Transfection of siRNA oligos was carried out with Lipofectamine™ 2000 (Invitrogen). Cells were incubated for 24, 48, 72 and 96 h post-transfection and EF1α expression was detected by western blotting. Fluorescent oligos were used to determine uptake efficiency and set optimal lipofection conditions.
Colony formation and soft agar assay
24 h after transfection, HCC1937 cells were trypsinized, counted, suspended in 15% conditioned medium and seeded for colony formation assays in 60-mm dishes at 3,000 cells per dish. To test the effect of Akt inhibitors, cells were seeded in medium supplemented with pAkt inhibitors (7 μM in DMSO) in the dark; equal volume of DMSO was used in control experiments. After incubation for 14 days, colonies (>30 cells) were stained with crystal violet and counted. Three different experiments were performed in triplicate.
For soft-agar assays, 5,000 cells were pleated in 60-mm-diameter tissue culture plates containing 0.35% top low-melt agarose-0.5% bottom low-melt agarose.
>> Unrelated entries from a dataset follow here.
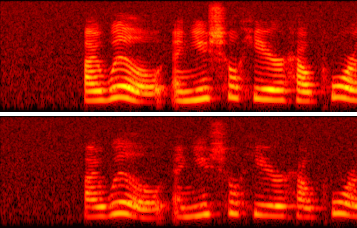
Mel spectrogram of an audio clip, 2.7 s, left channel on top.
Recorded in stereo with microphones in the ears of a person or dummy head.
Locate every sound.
0.6 s a woman speaking: 60° left (ahead or behind), 0.9 m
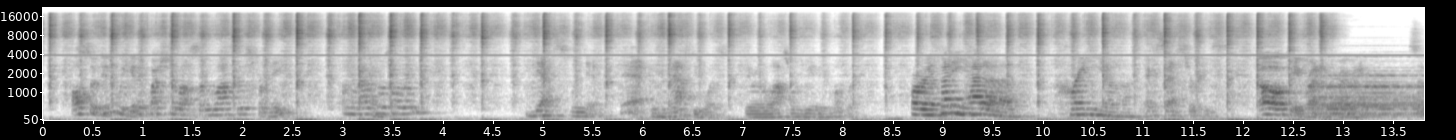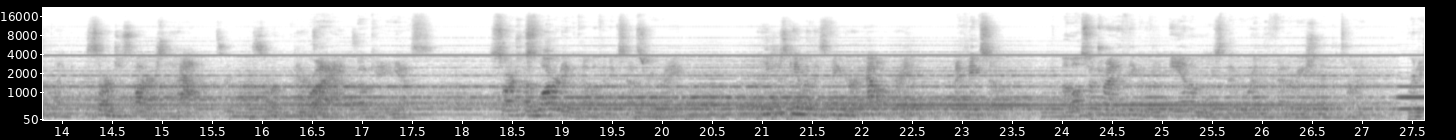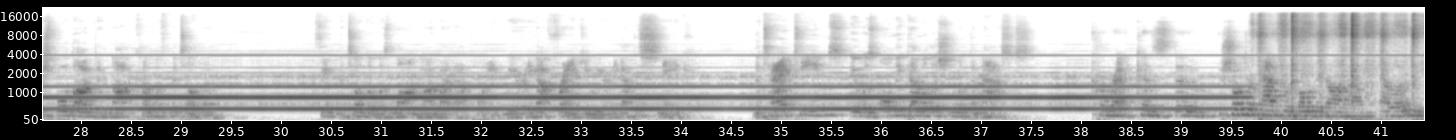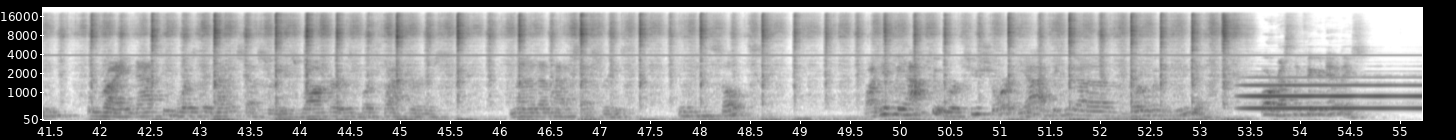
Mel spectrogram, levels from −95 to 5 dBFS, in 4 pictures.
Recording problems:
off-mic speech; far
room echo; slight; dies away in 0.4 s
background music; very loud; throughout; 10 dB above the speech
high-pitched whine; loud; throughout; 4 kHz, 5 dB below the speech

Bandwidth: 18 kHz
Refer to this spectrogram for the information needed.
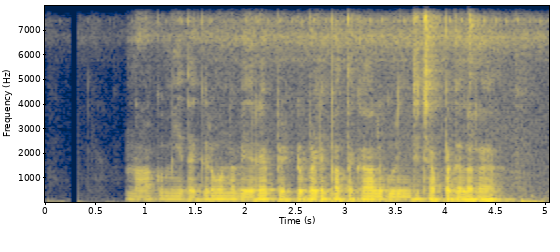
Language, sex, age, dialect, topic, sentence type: Telugu, male, 18-24, Utterandhra, banking, question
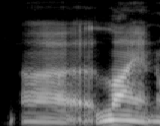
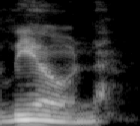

After 2 weeks of incubation at 37°C in 5% CO2 and 95% humidified air, colonies that contained 30 or more cells were counted. Experiments were performed in triplicate.
Cell migration was analyzed with the BioCoat Matrigel Invasion Chambers (BD, Becton-Dickinson, San Jose, CA, USA). Control, siRNA-transfected and Akt inhibitor-treated HCC1937 cells were seeded at 40,000 cells in each upper chamber in RPMI 1640 supplemented with 5% FBS. Lower chambers were filled with 750 μl of 5% conditioned medium of confluent HCC1937 cells containing 10% of FBS as a chemoattractant. Chambers were incubated for 22 h at 37°C in a humidified 5% CO2 atmosphere, then cells in the upper chamber were removed. Cells adherent to the lower surface of the membrane were fixed with methanol and stained with crystal violet. Cells migrated to the lower surface of the filter were considered to have invaded through the overlying matrix and were counted.
Adherent cells were trypsinized, centrifuged at 1000 g for 5 min, fixed in ice-cold 70% ethanol and incubated at -20°C for 2 h. Cells were centrifuged, resuspended in PBS and incubated with RNAse A (200 μg/ml) for 30 min at room temperature; then, cells were incubated with propidium iodide (50 μg/ml) for 30 min at room temperature in the dark. Quantification of sub-2N DNA was determined by flow cytometry using Coulter Epics XL (Beckman Coulter, Fullerton, CA).